Cuban Missile Crisis: Five Things You Didn’t Know

Welcome to 1962. Slick back your hair, grab a scotch, and don’t forget to triple check that route to the nearest Fallout Shelter. It is October after all, the month in which the US and the Soviet Union came closer to nuclear war than any other time in history. The nation held its breath as President John F. Kennedy faced off with Soviet leader Nikita Khrushchev in waters just offshore of Cuba.

Earlier in the month, a U-2 spy plane over Cuba captured images of nuclear missile launch sites being built by the Soviets. Given the proximity to the US and the already looming threat of the Soviet Union, President Kennedy knew that he could not let this stand. After secretly conferring with a group of advisors (nicknamed ExComm), Kennedy announced the establishment of a naval blockade on all further armament shipments to Cuba. In a speech to the nation on October 22, Kennedy called for the removal of missiles already in Cuba and the destruction of all launch sites.

Over the next week, Soviet ships carrying weapons to Cuba were locked in a stalemate with US warships in the Caribbean. Faced with the very real possibility of nuclear war, Kennedy decided to approach Khrushchev with a deal to end the standoff peacefully.  Publically, Kennedy promised not to invade Cuba if the Soviets withdrew their missiles. Privately, Kennedy promised to withdraw US nuclear missiles from Turkey within six months. Thirteen days after the start of the Crisis, Khrushchev accepted the offer and called back Soviet ships.

The Crisis was over and the nation could breathe again. But while Don Draper and company were dancing to the Monster Mash (don’t judge, it was a graveyard smash), others were beginning to see that the situation in Cuba was more intense than even President Kennedy was aware. After declassification of top-secret information and years of analysis by scholars and government officials, the reality of how close the world actually came to nuclear war is startling.

Here are five things we now know about the Cuban Missile Crisis:

1. One Soviet officer’s reluctance saved the world from nuclear war. On October 27, American destroyers forced a Soviet submarine to surface near the quarantine line using depth charges. Unbeknownst to the Americans, the sub was carrying a nuclear-tipped torpedo. The Soviet commander believed that war had started and prepared to fire. Fortunately, authorization from three other officers was needed. Two were in favor. One was not. 
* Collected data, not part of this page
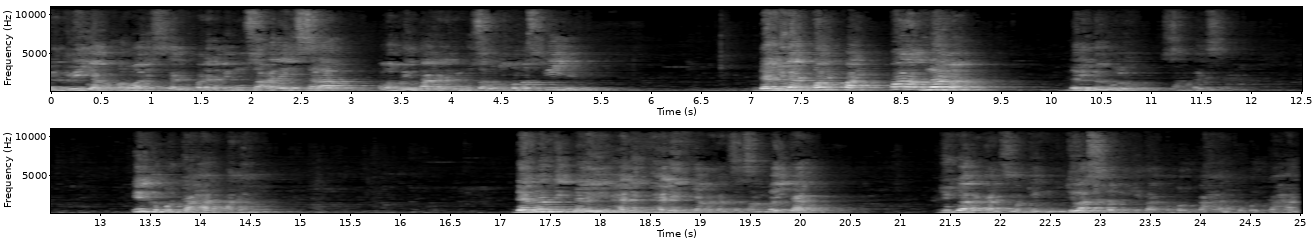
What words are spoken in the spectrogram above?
Negeri yang Allah wariskan kepada Nabi Musa alaihi salam. Allah perintahkan Nabi Musa untuk memasukinya. Dan juga tempat para ulama dari dahulu sampai sekarang. Ini keberkahan agama. Dan nanti dari hadis-hadis yang akan saya sampaikan juga akan semakin jelas bagi kita keberkahan-keberkahan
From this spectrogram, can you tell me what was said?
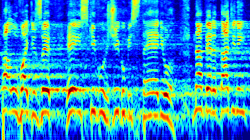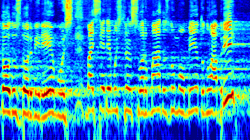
Paulo vai dizer: Eis que vos digo mistério, na verdade nem todos dormiremos, mas seremos transformados no momento, no abrir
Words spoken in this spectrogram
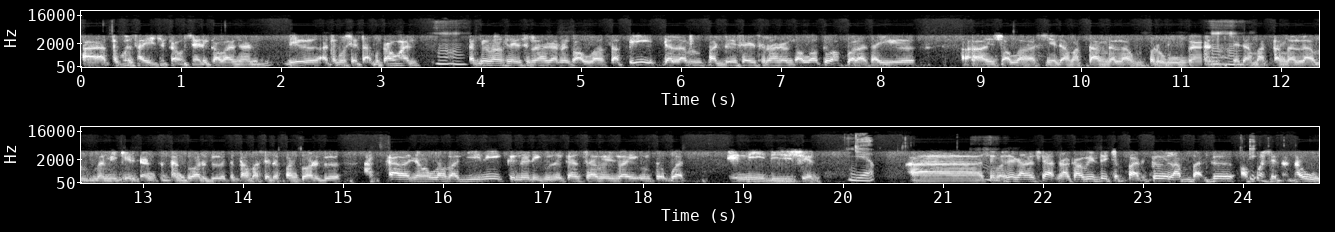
Uh, ataupun saya cakap oh, saya ada kawan dengan dia ataupun saya tak berkawan. Mm-mm. Tapi memang saya serahkan kepada Allah. Tapi dalam pada saya serahkan kepada Allah tu apalah saya uh, insyaAllah rasanya dah matang dalam perhubungan. Mm-hmm. Saya dah matang dalam memikirkan tentang keluarga, tentang masa depan keluarga. Akal yang Allah bagi ni kena digunakan sebaik-baik untuk buat any decision. Ya Ah, uh, sebab saya kalau cakap nak kahwin tu cepat ke lambat ke, course saya tak tahu.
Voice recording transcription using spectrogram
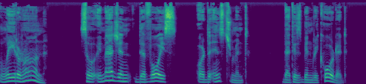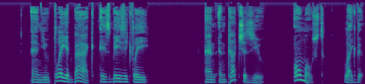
later on. So imagine the voice or the instrument that has been recorded and you play it back is basically and, and touches you almost like the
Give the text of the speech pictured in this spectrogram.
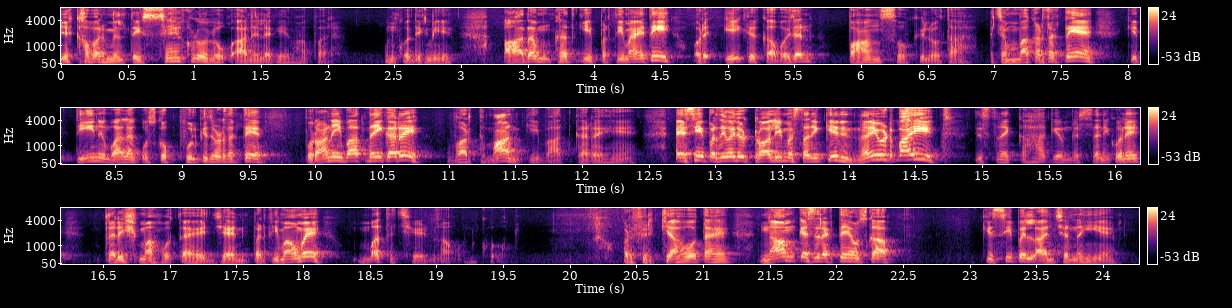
ये खबर मिलते ही सैकड़ों लोग आने लगे वहाँ पर। उनको देखनी है आदम खत की प्रतिमाएँ थी और एक का वज़न 500 किलो था। अचंबा कर सकते हैं कि तीन बालक उसको फूल की तोड़ सकते हैं। पुरानी बात नहीं कर रहे, वर्तमान की बात कर रहे हैं। ऐसी प्रतिमा जो ट्रॉली में सैनिक नहीं उठ पाई, जिसने कहा कि उनके सैनिकों ने करिश्मा होता है जैन प्रतिमाओं में, मत छेड़ना उनको। और फिर क्या होता है? नाम कैसे रखते हैं उसका? किसी पर लांछन नहीं है।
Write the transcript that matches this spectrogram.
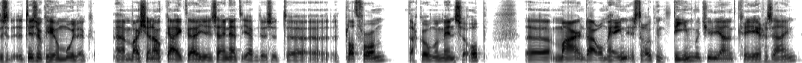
dus het, het is ook heel moeilijk. Eh, maar als je nou kijkt, hè, je zei net, je hebt dus het, eh, het platform, daar komen mensen op. Uh, maar daaromheen is er ook een team wat jullie aan het creëren zijn,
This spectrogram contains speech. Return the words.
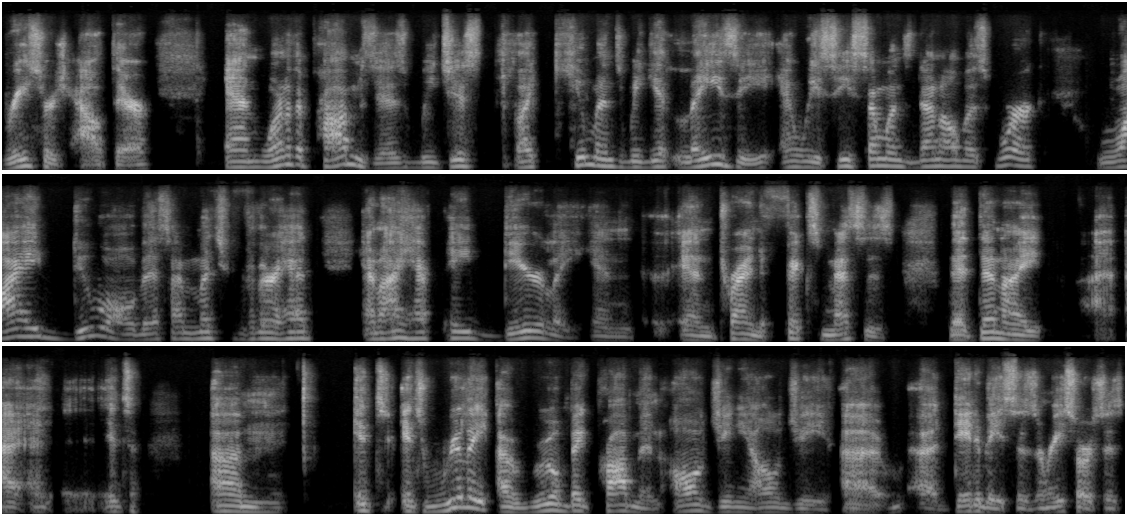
research out there. And one of the problems is we just like humans we get lazy and we see someone's done all this work. Why do all this? I'm much further ahead and i have paid dearly in in trying to fix messes that then i, I, I it's um it's it's really a real big problem in all genealogy uh, uh, databases and resources,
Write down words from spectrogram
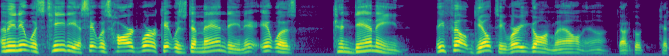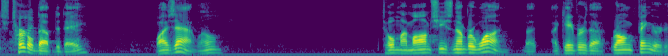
I mean, it was tedious, it was hard work, it was demanding, it, it was condemning. They felt guilty. Where are you going? Well, yeah, got to go catch a turtle dove today. Why is that? Well, I told my mom she's number one, but I gave her the wrong finger to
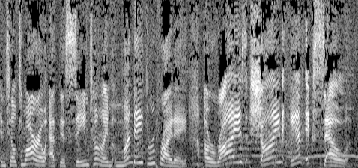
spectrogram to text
Until tomorrow at this same time, Monday through Friday, arise, shine, and excel.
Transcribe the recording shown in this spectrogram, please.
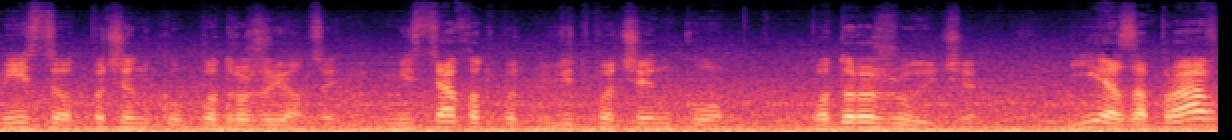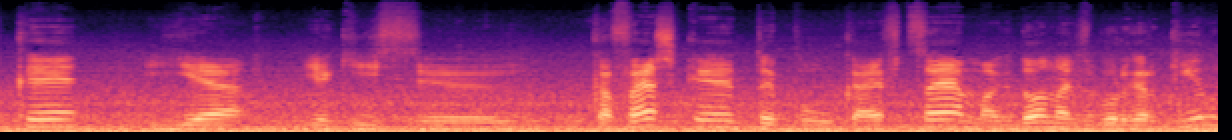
місце відпочинку подорожуючих, місцях відпочинку подорожуючих. Є заправки, є якісь е, кафешки типу КФЦ, Макдональдс, Бургер Кінг,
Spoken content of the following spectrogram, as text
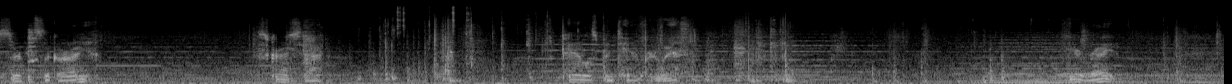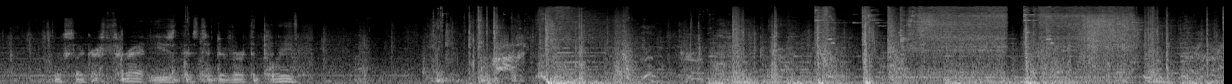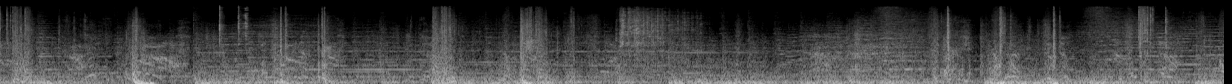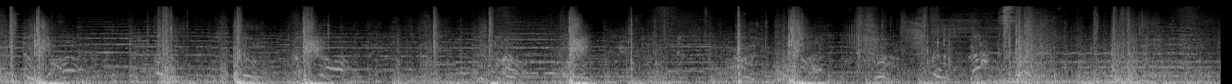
circuits look all right. Scratch that. Panel's been tampered with. You're right. Looks like our threat used this to divert the plane. あっ!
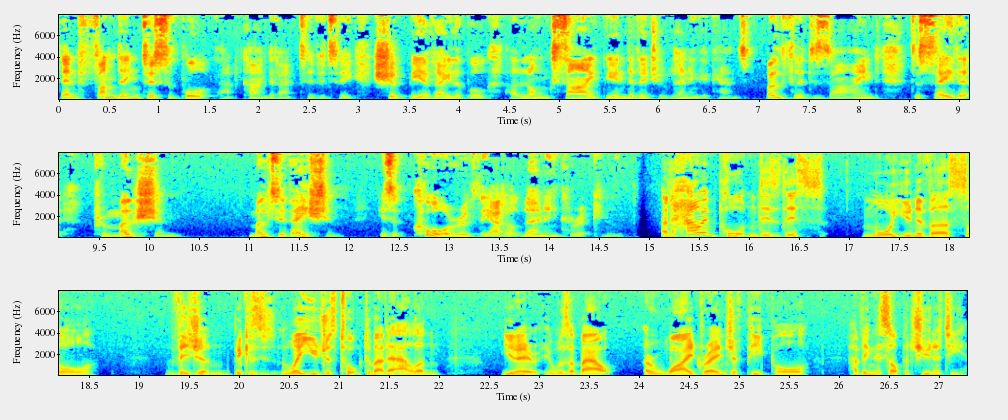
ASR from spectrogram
then funding to support that kind of activity should be available alongside the individual learning accounts. Both are designed to say that promotion, motivation, is a core of the adult learning curriculum. And how important is this more universal vision? Because the way you just talked about it, Alan, you know, it was about a wide range of people having this opportunity.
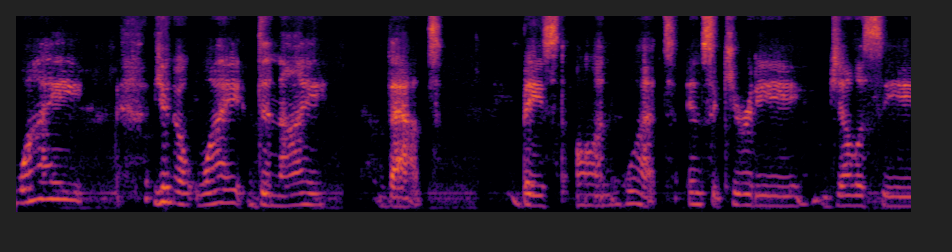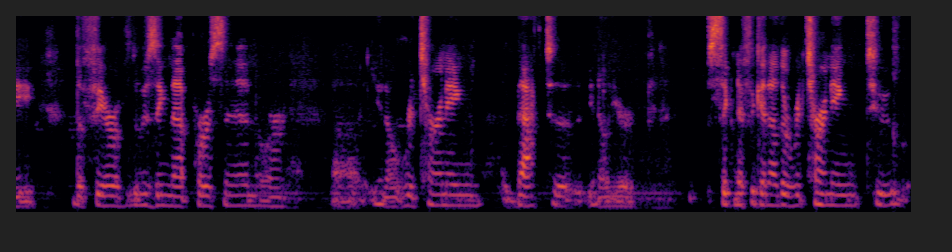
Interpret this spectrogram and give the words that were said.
why, you know, why deny that based on what? Insecurity, jealousy, the fear of losing that person, or, uh, you know, returning back to, you know, your significant other returning to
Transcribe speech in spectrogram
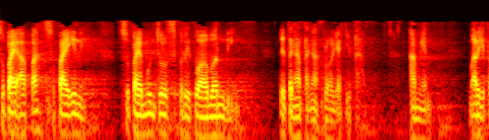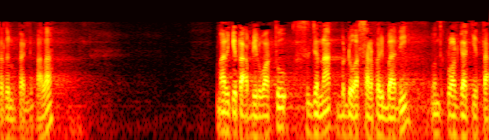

2. The Joint Chiefs of Staff recommended sinking a US ship and blaming the Cubans in order to create national support for a US invasion of Cuba. The JCS sent Secretary of Defense Robert McNamara a list of possible courses of action to garner support for an invasion of Cuba entitled Operation Northwoods. These recommendations were for planning purposes, intended to provide a guide for crafting a single plan.  Recommended actions included sinking a ship near the entrance of Guantanamo Bay and conducting funerals for mock-victims; blowing up a US ship in Guantanamo Bay and blaming Cuba; developing a Communist Cuban terror campaign by fostering “attempts on lives of Cuban refugees in the United States even to the extent of wounding.” The text of the memorandum can be seen here.

3. Previous actions toward Cuba by the US government played a big role in creating the Crisis. Events outside of the immediate crisis had more of a driving effect than previously realized.  The Bay of Pigs invasion of 1961 and Operation Mongoose (a project created to seek ways to topple Castro) led the Soviets to believe that Kennedy was determined to get rid of Castro.  In part as a way to protect an ally, Khrushchev decided to send nuclear weapons to Cuba. 

4. On October 27, the most dangerous day of the Cuban Missile Crisis, the Soviets actually deployed nuclear weapons capable of destroying US naval bases. In the early morning hours of October 27, the Soviets deployed nuclear cruise missiles within 15 miles of the US naval base at Guantanamo Bay. Kennedy had no idea. 

5. A US spy plane accidentally entered Soviet airspace during the Crisis creating potential for the use of nuclear air-to-air missiles. On October 27, a U-2 spy plane took a wrong turn and entered Soviet airspace. MiG fighters were sent to shoot the plane down and nuclear-armed US fighter-interceptors were sent to escort the spy plane home. Fortunately, the MiG fighters did not reach the U-2. President Kennedy and Secretary of Defense McNamara were not informed until an hour and a half into the event. 

So many seemingly little incidents during the Cuban Missile Crisis could have unintentionally led to nuclear war. Whether through luck, or smart diplomacy by world leaders, we were able to head off nuclear destruction.

This blog post was authored by Ploughshares Fund intern Jessica Sleight. Special thanks goes out to Kingston Reif and Martin Hellman for their respective papers on lessons learned from the Cuban Missile Crisis. 

Photo by CHUCKage